We all scream for ice cream.
And we all know where to get some too.
Willow Creek Café.
Or a half gallon of it at Super S.
Maybe an ice cream bar from Nu-Way or Short Stop.
Or GiGi’s or Town and Country.
Blow out all the stops at PJ’s.
Hot fudge sundae.
Or the classic: an ice cream cone.
Enjoy one at Northside Café.
The ever-so-popular, walk-away edible cone made its debut at the St. Louis World’s Fair in 1904.
However, Americans have been eating ice cream long before then.
The first American ice cream parlor opened in New York City in 1776.
But earliest references to iced desserts go all the way back to the Roman Empire, A.D. 37-68.
Romans weren’t known for leading ascetic lives or depriving themselves much of anything.
In the 4th Century, Roman emperor Nero ordered ice to be brought down from the mountains so he could eat it with fresh fruit.
A few hundred years later (A.D. 618-97), King Tang of Shang, China made up concoctions by mixing ice with milk for a refreshing treat.
From there the delectable went far and wide, evolving through the centuries into sherbets and ices for the fashionable courts of France and Italy.
But leave it to us Americans.
American colonists were the first to use the phrase "iced cream."
Similar to their phrase "iced tea."
Both being simplified over time to ice cream and ice tea.
George Washington served ice cream to his guests as did Thomas Jefferson.
And it’s delighted the American palate ever since.
So when it’s really hot, cool down.
Drive through the DQ for a Blizzard.
Or various other ice cream delights.
Or best of all, make your own.
Seems like it takes forever.
Crank, crank, crank.
Everybody takes a turn turning.
Until your arm falls off.
But it’s well worth it.
Or use an electric one and get the job done real quick.

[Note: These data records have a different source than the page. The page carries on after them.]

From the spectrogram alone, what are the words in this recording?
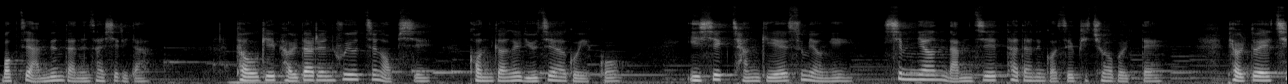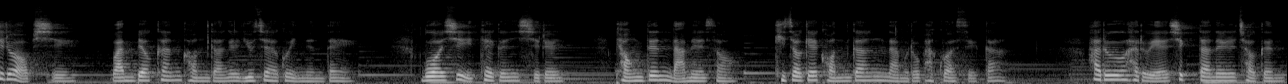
먹지 않는다는 사실이다. 더욱이 별다른 후유증 없이 건강을 유지하고 있고 이식 장기의 수명이 10년 남짓하다는 것을 비추어 볼 때 별도의 치료 없이 완벽한 건강을 유지하고 있는데 무엇이 이태근 씨를 병든 남에서 기적의 건강남으로 바꾸었을까? 하루하루의 식단을 적은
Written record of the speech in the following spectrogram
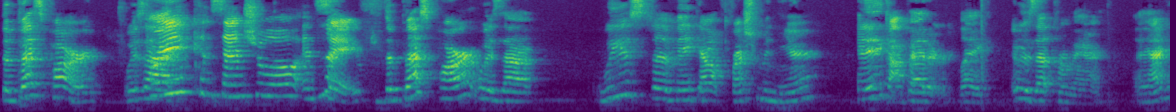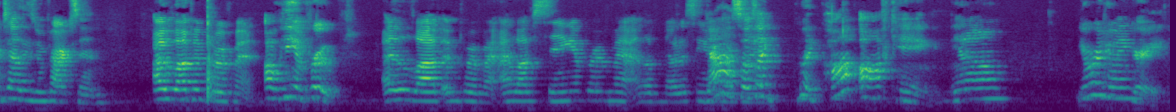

Either way, it’s time for ice cream
Summer is officially here.
Renee Walker is an author, poet, and real estate broker on the square.